ENTRIES SUPPLIED =>
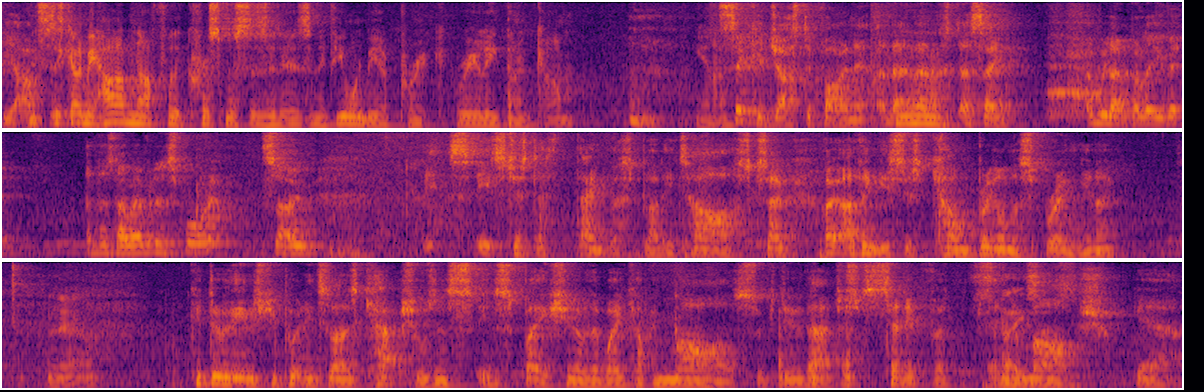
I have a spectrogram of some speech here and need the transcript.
Yeah, it's, it's going to be hard enough for Christmas as it is. And if you want to be a prick, really, don't come. Mm. You know. sick of justifying it, and, and, and I say, and we don't believe it, and there's no evidence for it. So it's it's just a thankless bloody task. So I, I think it's just come, bring on the spring, you know. Yeah. Could do with the industry putting into those capsules in, in space. You know, they wake up in Mars. We could do that. Just set it for end of March. Yeah.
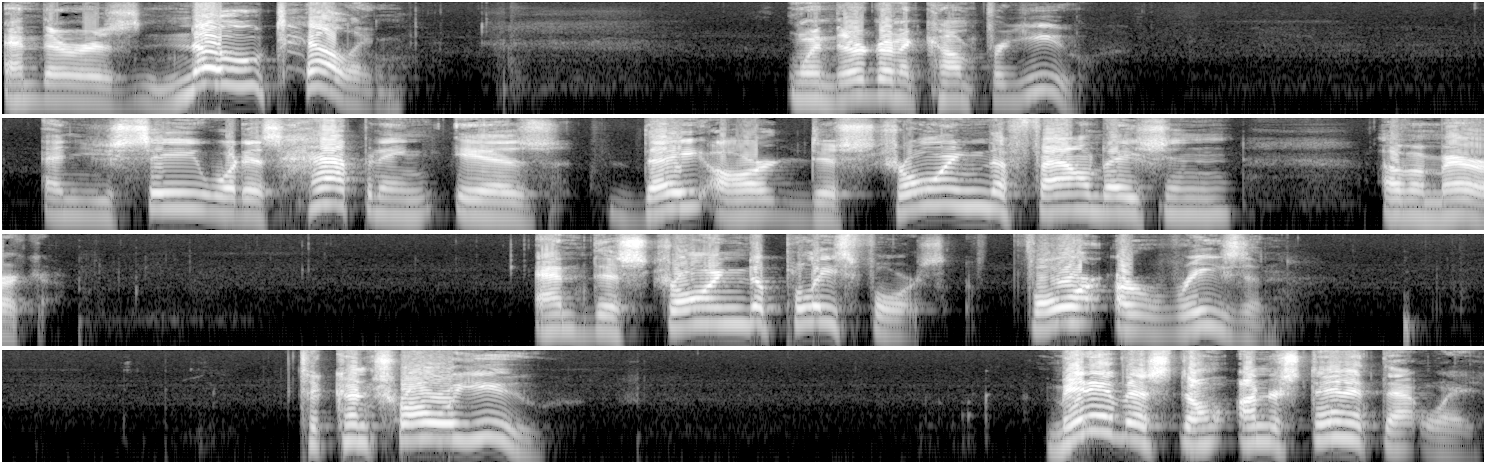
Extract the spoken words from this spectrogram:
And there is no telling when they're going to come for you. And you see what is happening is they are destroying the foundation of America and destroying the police force for a reason to control you. Many of us don't understand it that way.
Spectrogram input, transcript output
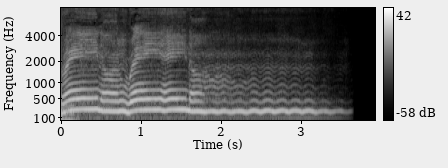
rain on, rain on.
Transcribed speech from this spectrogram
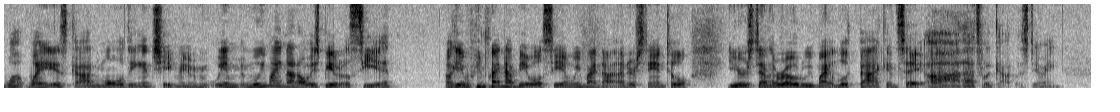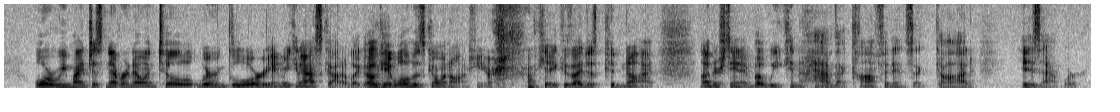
what way is God molding and shaping? We, we might not always be able to see it. Okay, we might not be able to see. And we might not understand till years down the road. We might look back and say, "Ah, oh, that's what God was doing," or we might just never know until we're in glory and we can ask God, like, "Okay, what was going on here?" okay, because I just could not understand it. But we can have that confidence that God is at work,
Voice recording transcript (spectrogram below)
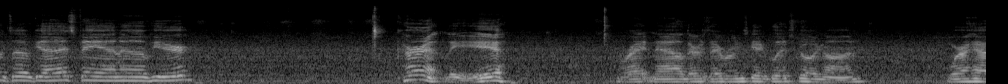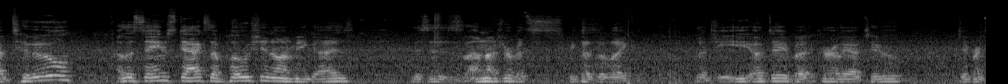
What's up, guys? Fan of here. Currently, right now, there's a RuneScape glitch going on where I have two of the same stacks of potion on me, guys. This is, I'm not sure if it's because of like the GE update, but currently I have two different,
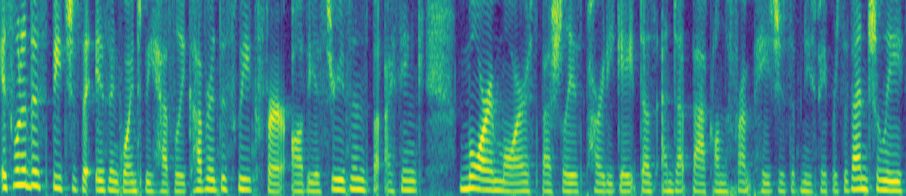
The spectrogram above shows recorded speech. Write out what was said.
It's one of those speeches that isn't going to be heavily covered this week for obvious reasons, but I think more and more, especially as Partygate does end up back on the front pages of newspapers eventually,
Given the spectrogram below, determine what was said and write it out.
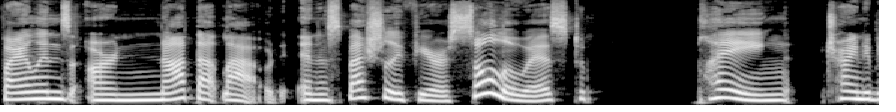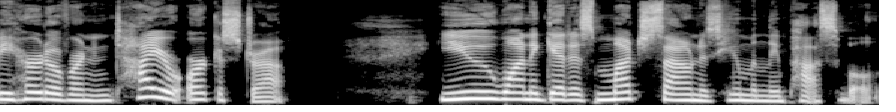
Violins are not that loud. And especially if you're a soloist playing, trying to be heard over an entire orchestra, you want to get as much sound as humanly possible.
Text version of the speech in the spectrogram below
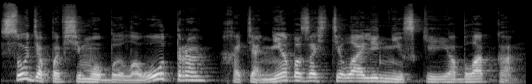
Судя по всему, было утро, хотя небо застилали низкие облака.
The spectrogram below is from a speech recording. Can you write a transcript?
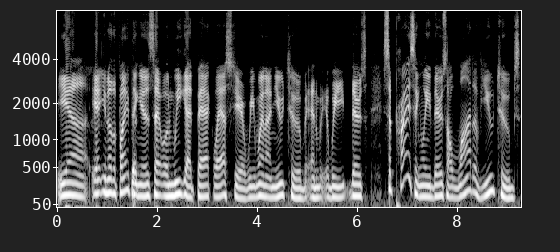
yeah, yeah. You know, the funny thing is that when we got back last year, we went on YouTube, and we, we there's surprisingly there's a lot of YouTubes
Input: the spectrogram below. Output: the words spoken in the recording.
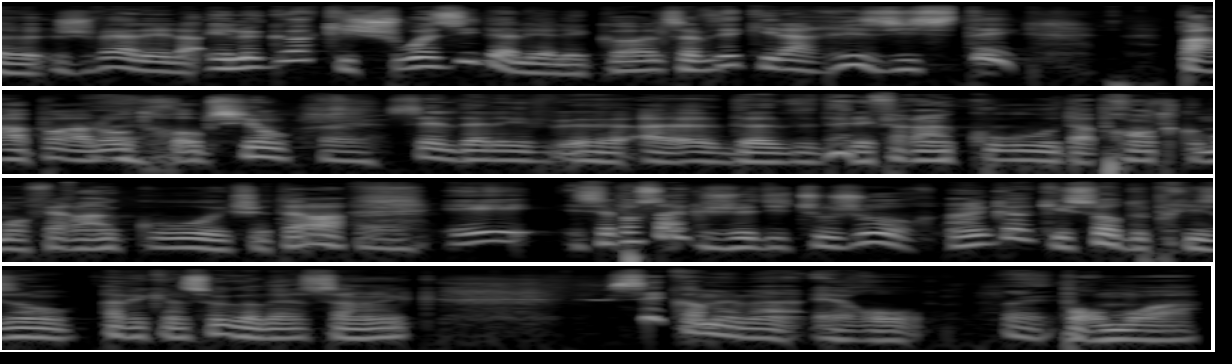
euh, je vais aller là. Et le gars qui choisit d'aller à l'école, ça veut dire qu'il a résisté par rapport à l'autre option, celle d'aller euh, d'aller faire un coup, d'apprendre comment faire un coup, etc. Et c'est pour ça que je dis toujours, un gars qui sort de prison avec un secondaire 5, c'est quand même un héros pour moi.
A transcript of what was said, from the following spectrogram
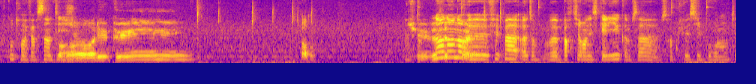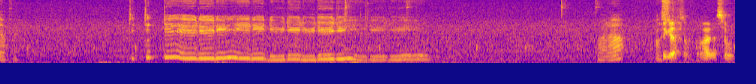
Par contre, on va faire ça intelligemment. Oh du puits. Pardon. Attends. tu veux non, non, non, euh, fais pas... Attends, on va partir en escalier, comme ça, euh, ce sera plus facile pour remonter après. Voilà. Fais gaffe, hein. voilà, c'est bon.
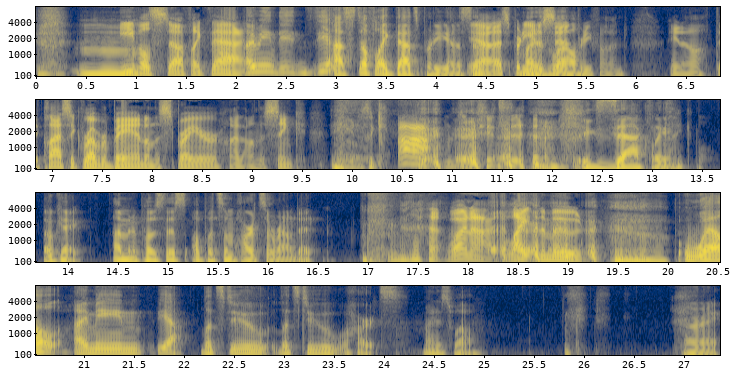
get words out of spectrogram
Evil stuff like that. I mean, yeah, stuff like that's pretty innocent. yeah, that's pretty Might innocent, well. pretty fun. You know, the classic rubber band on the sprayer on, on the sink. And you're just like, ah! Exactly. Okay. I'm going to post this. I'll put some hearts around it. Why not? Lighten the mood. Well, I mean, yeah, let's do let's do hearts. Might as well. All right.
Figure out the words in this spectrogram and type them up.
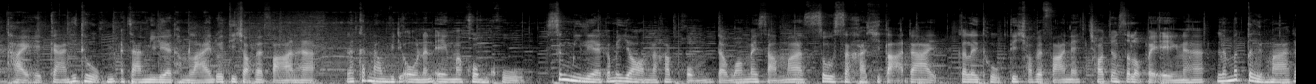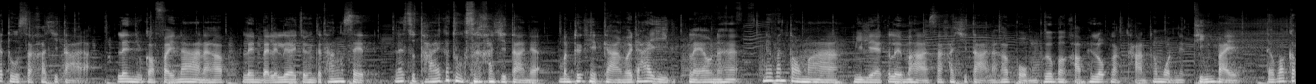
บถ่ายเหตุการณ์ที่ถูกอาจารย์มิเลียทำร้ายด้วยที่ช็อตไฟฟ้านะฮะ แล้วก็นำวิดีโอนั้นเองมาข่มขู่ ซึ่งมิเลียก็ไม่ยอมนะครับผม แต่ว่าไม่สามารถสู้ซาคาชิตะได้ ก็เลยถูกที่ช็อตไฟฟ้าเนี่ยช็อตจนสลบไปเองนะฮะ แล้วเมื่อตื่นมาก็ถูกซาคาชิตะเล่นอยู่กับไฟหน้านะครับ เล่นไปเรื่อยๆ จนกระทั่งเสร็จ และสุดท้ายก็ถูกซาคาชิตะเนี่ยบันทึกเหตุการณ์ไว้ได้อีกแล้วนะฮะ ในวันต่อมา มิเลียก็เลยมาหาซาคาชิตะนะครับผม เพื่อบังคับให้ลบหลักฐานทั้งหมดเนี่ยทิ้งไป แต่ว่าก็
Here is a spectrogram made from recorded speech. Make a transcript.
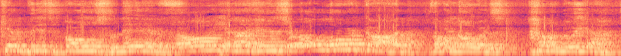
can these bones live? Oh, yeah. And I answered, Oh Lord God, thou knowest. Hallelujah.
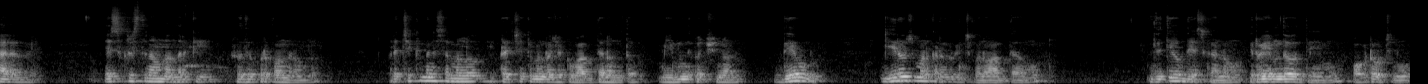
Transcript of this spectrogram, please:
హలో యేసుక్రీస్తునామం అందరికీ హృదయపూర్వక వందనములు. ప్రత్యేకమైన సమయంలో ఈ ప్రత్యేకమైన రోజు యొక్క వాగ్దానంతో మీ ముందుకు వచ్చినాను. దేవుడు ఈరోజు మనకు అనుగ్రహించిన వాగ్దానము ద్వితీయోపదేశకాండము ఇరవై ఎనిమిదవ అధ్యాయము ఒకటో వచ్చినము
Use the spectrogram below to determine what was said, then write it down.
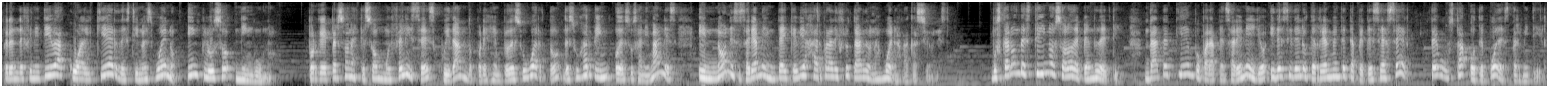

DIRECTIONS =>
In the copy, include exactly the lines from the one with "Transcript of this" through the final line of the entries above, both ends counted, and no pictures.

EXERCISE OUTPUT =>
Transcript of this spectrogram, please:
హలో యేసుక్రీస్తునామం అందరికీ హృదయపూర్వక వందనములు. ప్రత్యేకమైన సమయంలో ఈ ప్రత్యేకమైన రోజు యొక్క వాగ్దానంతో మీ ముందుకు వచ్చినాను. దేవుడు ఈరోజు మనకు అనుగ్రహించిన వాగ్దానము ద్వితీయోపదేశకాండము ఇరవై ఎనిమిదవ అధ్యాయము ఒకటో వచ్చినము
Use the spectrogram below to determine what was said, then write it down.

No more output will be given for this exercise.